Exercise requirements:
Repeat the lines below exactly as they appear, but leave out the images.

Top of Provided data

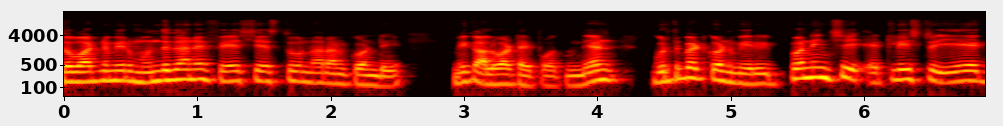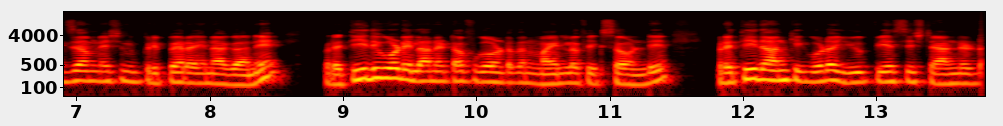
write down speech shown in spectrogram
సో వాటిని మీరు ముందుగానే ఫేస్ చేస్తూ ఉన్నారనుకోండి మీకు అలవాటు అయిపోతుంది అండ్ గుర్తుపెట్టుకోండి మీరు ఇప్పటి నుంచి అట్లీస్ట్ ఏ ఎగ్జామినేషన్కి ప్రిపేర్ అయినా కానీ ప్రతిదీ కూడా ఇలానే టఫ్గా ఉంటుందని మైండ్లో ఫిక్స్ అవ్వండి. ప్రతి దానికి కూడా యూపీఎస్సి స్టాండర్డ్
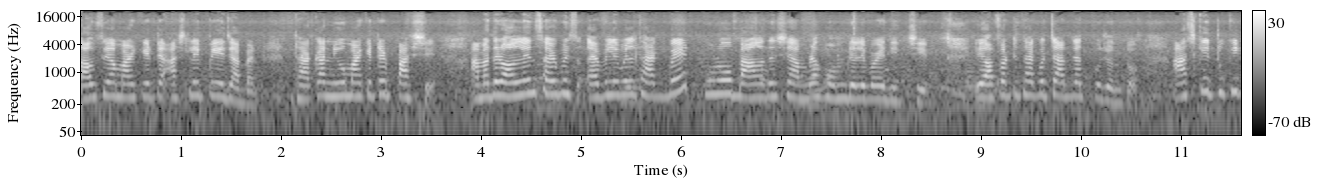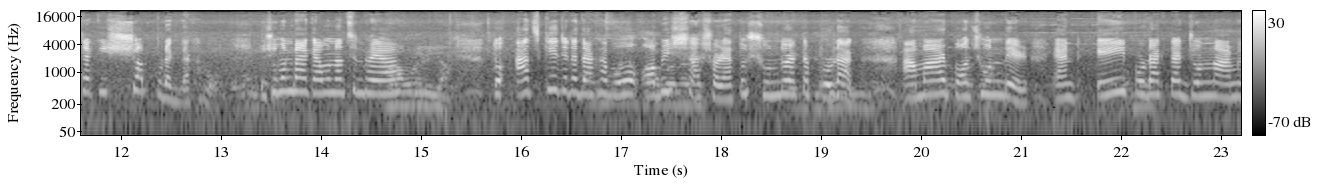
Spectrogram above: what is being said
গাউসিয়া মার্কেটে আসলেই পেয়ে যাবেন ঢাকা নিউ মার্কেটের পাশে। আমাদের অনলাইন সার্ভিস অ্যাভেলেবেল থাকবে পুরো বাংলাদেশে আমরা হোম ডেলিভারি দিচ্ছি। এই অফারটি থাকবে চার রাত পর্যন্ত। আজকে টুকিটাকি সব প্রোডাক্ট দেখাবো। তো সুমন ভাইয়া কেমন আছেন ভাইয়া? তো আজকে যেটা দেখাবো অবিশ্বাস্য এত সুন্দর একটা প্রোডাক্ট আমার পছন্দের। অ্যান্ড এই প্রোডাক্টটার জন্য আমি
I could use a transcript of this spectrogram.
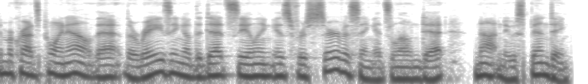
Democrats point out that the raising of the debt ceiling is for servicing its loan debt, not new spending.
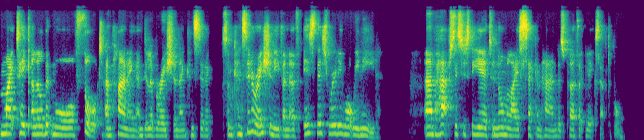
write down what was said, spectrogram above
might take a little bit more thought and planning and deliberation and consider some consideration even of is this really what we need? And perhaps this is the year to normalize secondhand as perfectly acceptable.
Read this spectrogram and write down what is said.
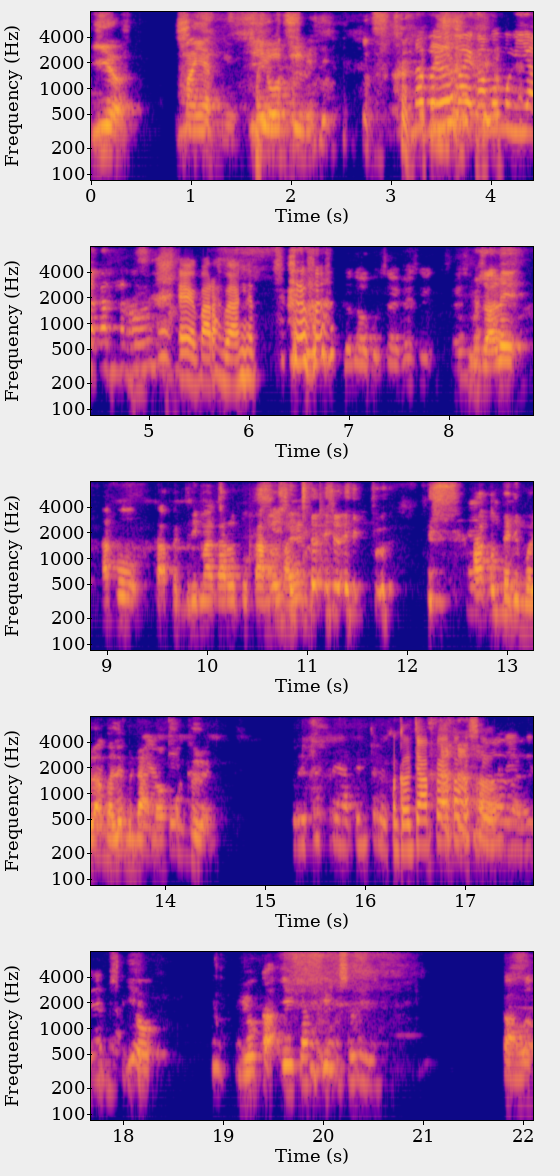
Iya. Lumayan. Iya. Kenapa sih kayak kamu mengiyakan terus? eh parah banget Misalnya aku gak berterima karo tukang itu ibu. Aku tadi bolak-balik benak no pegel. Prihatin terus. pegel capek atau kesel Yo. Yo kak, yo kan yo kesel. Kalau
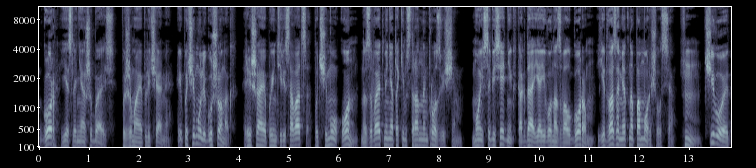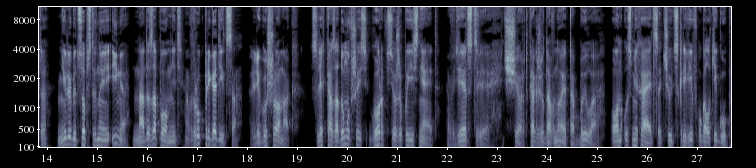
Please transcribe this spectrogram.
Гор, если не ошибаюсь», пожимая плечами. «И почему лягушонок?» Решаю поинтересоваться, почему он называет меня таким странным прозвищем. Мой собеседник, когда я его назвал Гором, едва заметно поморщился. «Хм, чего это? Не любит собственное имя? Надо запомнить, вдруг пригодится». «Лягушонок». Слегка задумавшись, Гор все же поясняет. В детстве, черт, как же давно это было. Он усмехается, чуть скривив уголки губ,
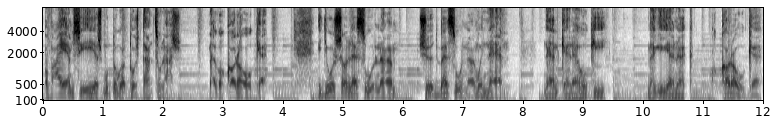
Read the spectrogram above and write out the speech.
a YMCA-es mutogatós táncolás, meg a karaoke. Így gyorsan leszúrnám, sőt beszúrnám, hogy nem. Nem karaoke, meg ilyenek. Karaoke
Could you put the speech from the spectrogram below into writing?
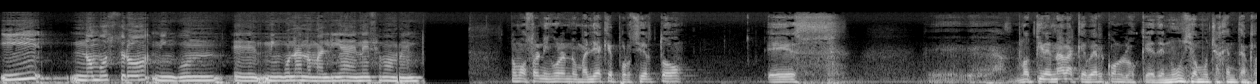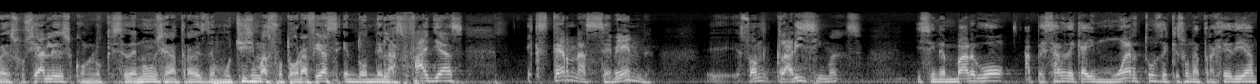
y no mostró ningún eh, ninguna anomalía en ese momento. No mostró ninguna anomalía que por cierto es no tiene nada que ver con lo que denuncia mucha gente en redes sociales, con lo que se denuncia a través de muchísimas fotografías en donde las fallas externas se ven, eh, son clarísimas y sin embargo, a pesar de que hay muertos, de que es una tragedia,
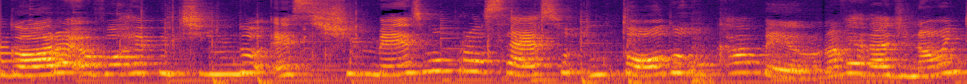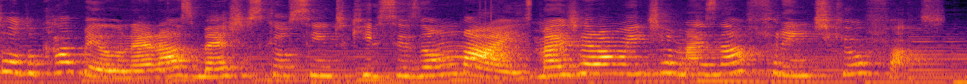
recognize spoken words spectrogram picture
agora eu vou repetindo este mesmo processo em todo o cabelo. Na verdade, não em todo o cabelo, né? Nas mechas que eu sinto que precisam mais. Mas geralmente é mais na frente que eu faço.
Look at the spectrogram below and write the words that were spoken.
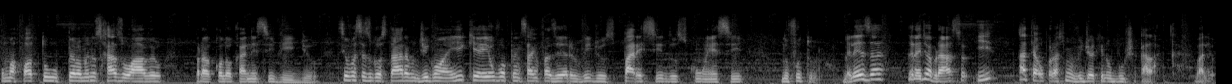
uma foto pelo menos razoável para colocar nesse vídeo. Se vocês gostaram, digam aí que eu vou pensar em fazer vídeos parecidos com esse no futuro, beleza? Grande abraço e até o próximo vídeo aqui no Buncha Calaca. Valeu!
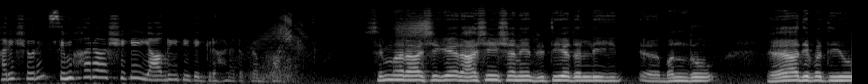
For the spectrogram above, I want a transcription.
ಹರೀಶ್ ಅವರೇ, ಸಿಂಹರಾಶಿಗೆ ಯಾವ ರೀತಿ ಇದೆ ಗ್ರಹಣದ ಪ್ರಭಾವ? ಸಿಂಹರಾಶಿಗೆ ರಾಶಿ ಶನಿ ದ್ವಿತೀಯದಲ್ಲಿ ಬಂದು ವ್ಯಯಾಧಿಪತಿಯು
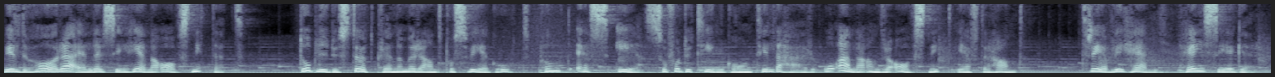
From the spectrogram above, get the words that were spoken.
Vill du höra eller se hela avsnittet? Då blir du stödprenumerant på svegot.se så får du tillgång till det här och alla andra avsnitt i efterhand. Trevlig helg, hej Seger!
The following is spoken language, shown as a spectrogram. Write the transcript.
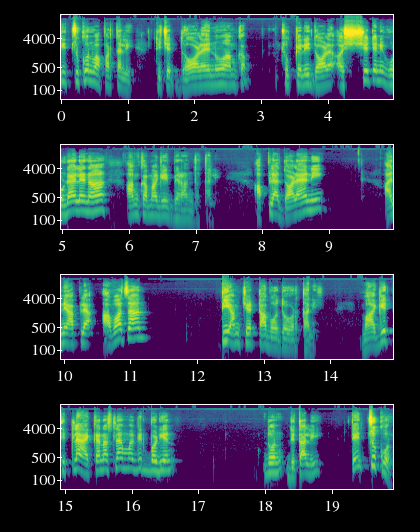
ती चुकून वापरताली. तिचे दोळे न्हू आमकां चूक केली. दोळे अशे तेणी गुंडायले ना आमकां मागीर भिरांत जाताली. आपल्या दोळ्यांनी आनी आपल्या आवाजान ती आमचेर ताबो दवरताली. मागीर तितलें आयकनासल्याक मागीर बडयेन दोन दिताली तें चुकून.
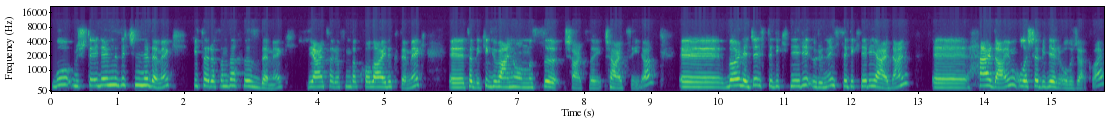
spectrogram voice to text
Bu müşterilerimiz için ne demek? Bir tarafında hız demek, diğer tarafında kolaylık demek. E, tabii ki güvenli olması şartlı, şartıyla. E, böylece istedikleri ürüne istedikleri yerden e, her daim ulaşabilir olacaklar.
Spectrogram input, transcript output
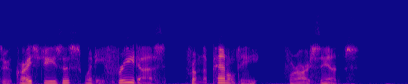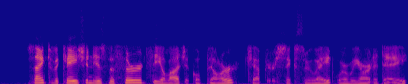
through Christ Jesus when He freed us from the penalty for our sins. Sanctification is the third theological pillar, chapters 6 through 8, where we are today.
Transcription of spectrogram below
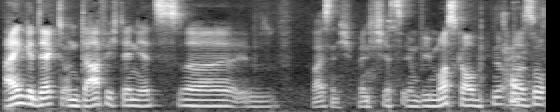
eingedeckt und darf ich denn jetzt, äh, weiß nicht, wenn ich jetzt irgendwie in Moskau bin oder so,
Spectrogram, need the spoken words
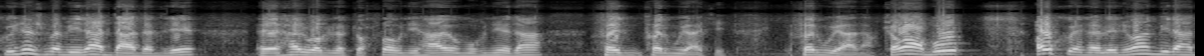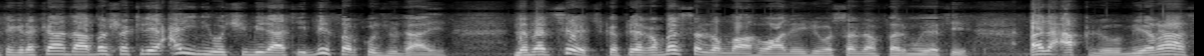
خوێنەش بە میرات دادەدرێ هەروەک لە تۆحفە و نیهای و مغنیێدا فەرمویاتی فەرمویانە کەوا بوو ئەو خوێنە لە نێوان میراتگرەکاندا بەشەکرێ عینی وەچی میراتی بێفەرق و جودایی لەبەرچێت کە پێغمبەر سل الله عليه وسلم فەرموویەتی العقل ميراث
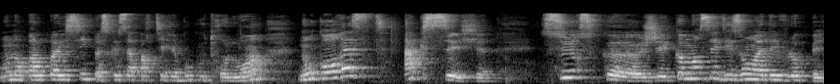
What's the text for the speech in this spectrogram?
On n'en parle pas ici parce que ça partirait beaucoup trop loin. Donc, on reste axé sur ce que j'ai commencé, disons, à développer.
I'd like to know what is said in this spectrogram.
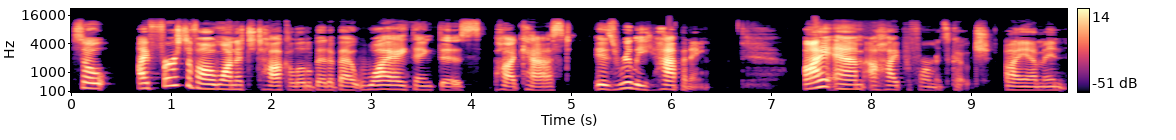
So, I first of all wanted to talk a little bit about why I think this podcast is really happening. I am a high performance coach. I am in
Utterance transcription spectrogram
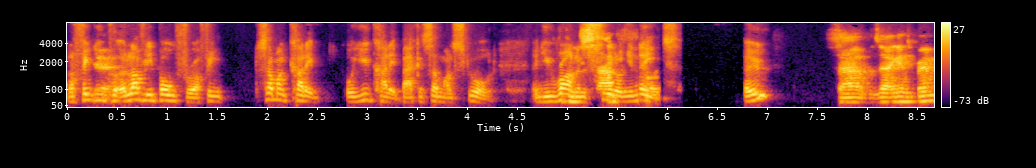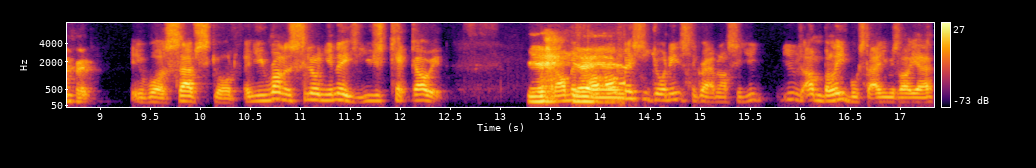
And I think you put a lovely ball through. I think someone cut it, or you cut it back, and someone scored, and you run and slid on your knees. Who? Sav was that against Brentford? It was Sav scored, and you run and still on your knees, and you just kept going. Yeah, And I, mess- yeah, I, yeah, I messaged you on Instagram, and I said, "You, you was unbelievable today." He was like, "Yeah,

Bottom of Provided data

Your solution:
write down speech shown in spectrogram
సో వాటిని మీరు ముందుగానే ఫేస్ చేస్తూ ఉన్నారనుకోండి మీకు అలవాటు అయిపోతుంది అండ్ గుర్తుపెట్టుకోండి మీరు ఇప్పటి నుంచి అట్లీస్ట్ ఏ ఎగ్జామినేషన్కి ప్రిపేర్ అయినా కానీ ప్రతిదీ కూడా ఇలానే టఫ్గా ఉంటుందని మైండ్లో ఫిక్స్ అవ్వండి. ప్రతి దానికి కూడా యూపీఎస్సి స్టాండర్డ్
Spectrogram above: what is being said
গাউসিয়া মার্কেটে আসলেই পেয়ে যাবেন ঢাকা নিউ মার্কেটের পাশে। আমাদের অনলাইন সার্ভিস অ্যাভেলেবেল থাকবে পুরো বাংলাদেশে আমরা হোম ডেলিভারি দিচ্ছি। এই অফারটি থাকবে চার রাত পর্যন্ত। আজকে টুকিটাকি সব প্রোডাক্ট দেখাবো। তো সুমন ভাইয়া কেমন আছেন ভাইয়া? তো আজকে যেটা দেখাবো অবিশ্বাস্য এত সুন্দর একটা প্রোডাক্ট আমার পছন্দের। অ্যান্ড এই প্রোডাক্টটার জন্য আমি
I could use a transcript of this spectrogram.
Democrats point out that the raising of the debt ceiling is for servicing its loan debt, not new spending.
write down what was said, spectrogram above
might take a little bit more thought and planning and deliberation and consider some consideration even of is this really what we need? And perhaps this is the year to normalize secondhand as perfectly acceptable.
Read this spectrogram and write down what is said.
Iya. Lumayan. Iya. Kenapa sih kayak kamu mengiyakan terus? eh parah banget Misalnya aku gak berterima karo tukang itu ibu. Aku tadi bolak-balik benak no pegel. Prihatin terus. pegel capek atau kesel Yo. Yo kak, yo kan yo kesel. Kalau
Please transcribe this spectrogram.
Гор, если не ошибаюсь», пожимая плечами. «И почему лягушонок?» Решаю поинтересоваться, почему он называет меня таким странным прозвищем. Мой собеседник, когда я его назвал Гором, едва заметно поморщился. «Хм, чего это? Не любит собственное имя? Надо запомнить, вдруг пригодится». «Лягушонок». Слегка задумавшись, Гор все же поясняет. В детстве, черт, как же давно это было. Он усмехается, чуть скривив уголки губ,
Read the spectrogram above and write out the speech.
a YMCA-es mutogatós táncolás, meg a karaoke. Így gyorsan leszúrnám, sőt beszúrnám, hogy nem. Nem karaoke, meg ilyenek. Karaoke
Could you put the speech from the spectrogram below into writing?
y no mostró ningún eh, ninguna anomalía en ese momento. No mostró ninguna anomalía que por cierto es no tiene nada que ver con lo que denuncia mucha gente en redes sociales, con lo que se denuncia a través de muchísimas fotografías en donde las fallas externas se ven, eh, son clarísimas y sin embargo, a pesar de que hay muertos, de que es una tragedia,
recognize spoken words spectrogram picture
agora eu vou repetindo este mesmo processo em todo o cabelo. Na verdade, não em todo o cabelo, né? Nas mechas que eu sinto que precisam mais. Mas geralmente é mais na frente que eu faço.
Look at the spectrogram below and write the words that were spoken.
uma foto pelo menos razoável para colocar nesse vídeo. Se vocês gostaram, digam aí que eu vou pensar em fazer vídeos parecidos com esse no futuro, beleza? Grande abraço e até o próximo vídeo aqui no Buncha Calaca. Valeu!
For the spectrogram above, I want a transcription.
ಹರೀಶ್ ಅವರೇ, ಸಿಂಹರಾಶಿಗೆ ಯಾವ ರೀತಿ ಇದೆ ಗ್ರಹಣದ ಪ್ರಭಾವ? ಸಿಂಹರಾಶಿಗೆ ರಾಶಿ ಶನಿ ದ್ವಿತೀಯದಲ್ಲಿ ಬಂದು ವ್ಯಯಾಧಿಪತಿಯು
From the spectrogram above, get the words that were spoken.
Vill du höra eller se hela avsnittet? Då blir du stödprenumerant på svegot.se så får du tillgång till det här och alla andra avsnitt i efterhand. Trevlig helg, hej Seger!
The following is spoken language, shown as a spectrogram. Write the transcript.
ती चुकून वापरताली. तिचे दोळे न्हू आमकां चूक केली. दोळे अशे तेणी गुंडायले ना आमकां मागीर भिरांत जाताली. आपल्या दोळ्यांनी आनी आपल्या आवाजान ती आमचेर ताबो दवरताली. मागीर तितलें आयकनासल्याक मागीर बडयेन दोन दिताली तें चुकून.
spectrogram voice to text
Bu müşterilerimiz için ne demek? Bir tarafında hız demek, diğer tarafında kolaylık demek. E, tabii ki güvenli olması şartlı, şartıyla. E, böylece istedikleri ürüne istedikleri yerden e, her daim ulaşabilir olacaklar.
Spectrogram input, transcript output
through Christ Jesus when He freed us from the penalty for our sins. Sanctification is the third theological pillar, chapters 6 through 8, where we are today.
Transcription of spectrogram below
eingedeckt und darf ich denn jetzt, äh, weiß nicht, wenn ich jetzt irgendwie in Moskau bin oder so,
Spectrogram, need the spoken words
خوێنەش بە میرات دادەدرێ هەروەک لە تۆحفە و نیهای و مغنیێدا فەرمویاتی فەرمویانە کەوا بوو ئەو خوێنە لە نێوان میراتگرەکاندا بەشەکرێ عینی وەچی میراتی بێفەرق و جودایی لەبەرچێت کە پێغمبەر سل الله عليه وسلم فەرموویەتی العقل ميراث
What's the text for the speech in this spectrogram?
On n'en parle pas ici parce que ça partirait beaucoup trop loin. Donc, on reste axé sur ce que j'ai commencé, disons, à développer.
I'd like to know what is said in this spectrogram.
So, I first of all wanted to talk a little bit about why I think this podcast is really happening. I am a high performance coach. I am in
Utterance transcription spectrogram
And I think you put a lovely ball through. I think someone cut it, or you cut it back, and someone scored, and you run and slid on your knees. Who? Sav was that against Brentford? It was Sav scored, and you run and still on your knees, and you just kept going. Yeah, And I, mess- yeah, I, yeah, I messaged you on Instagram, and I said, "You, you was unbelievable today." He was like, "Yeah,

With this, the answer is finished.